Addressing parental vaccine concerns: AAP provides guidance for clinicians
An AAP report addresses the concerns of parents who are hesitant about their children’s vaccination.
A clinical report published in Pediatrics outlines information regarding parental concerns of vaccination and found that many parents who are hesitant about vaccinations may have questions that could be answered by their clinician.
The American Academy of Pediatrics published the report to help pediatricians discuss the misconceptions about vaccines with parents. “The pediatrician is often the only medically trained person available to discuss vaccine matters with parents, and it is incumbent on him or her to provide scientifically based and balanced information when these questions are asked,” stated the authors of the report.
The researchers note that vaccines are tested in 3 phases of trials, and there are monitoring systems in place, such as the Vaccine Adverse Events Reporting System (VAERS), that detect adverse events associated with vaccines. In addition, the Vaccine Safety Datalink monitors vaccine safety in millions of individuals through a network of health provider databases that contain information about the administration of vaccines.
According to the report, the percentage of immunized individuals required to achieve herd immunity can range between 30% and 95%. Therefore, children who have not received immunization can put vaccinated children and children who are medically exempt from vaccination who live in the same area at risk.

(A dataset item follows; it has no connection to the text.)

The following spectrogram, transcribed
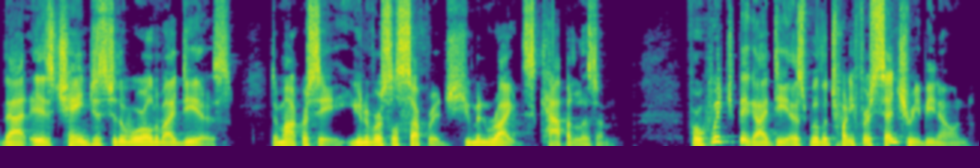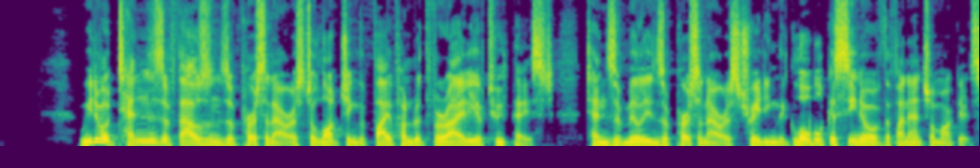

Results from the 2009 HealthStyles survey found that 44% of parents had concerns over pain associated with multiple injections in a single visit, 34% had concerns about receiving multiple vaccines in a single visit, 26% were concerned about the development of autism after receiving vaccines, 13.5% were concerned about vaccines being associated with chronic illness, and 13.2% believed that vaccines were not tested enough to be safe to administer.
Pediatricians can help to reassure parents of their concerns about the production of the vaccine by directly providing the information, and pediatricians can use strategies to reduce pain while administering vaccines, such as holding the child upright or by providing tactile stimulation.
The most important factor in convincing parents to accept vaccinations is individual contact with an informed clinician. Pediatricians should clearly articulate to parents that vaccines are safe and effective and emphasize that children can be exposed to serious disease without immunization.
The authors of the report emphasize the importance of remaining up to date on the current recommended vaccine schedule. No alternative vaccine schedule has been found to be more safe or effective than the recommended schedule, supported by the CDC's Advisory Committee on Immunization Practices.
Another technique that pediatricians can use to help address parental concerns is to tell stories and anecdotes about the successes of vaccines to personalize the message. Clinicians can also have parents verbalize their concerns and give a focused response to personalize the communication.
There is currently no evidence regarding the outcomes of practices that dismiss patients who refuse vaccination. However, anecdotal evidence has shown that when other methods have failed, some parents who are given the choice between immunizing their child or being dismissed will choose to immunize their child.
“Providing vaccine-related information before the first immunization visit may permit parents to clearly formulate their concerns so that they can be fully addressed by the pediatrician,” the authors concluded. “Most parents need and want education about the best way to provide care for their children, including vaccinations. Dealing with vaccine hesitancy is a wonderful opportunity to continue to provide this information and education to families.”
- Edwards KM, Hackell JM; The Committee on Infectious Diseases, The Committee on Practice and Ambulatory Medicine. Countering vaccine hesitancy. Pediatrics. 2016;138(3). doi: 10.1542/peds.2016-2146.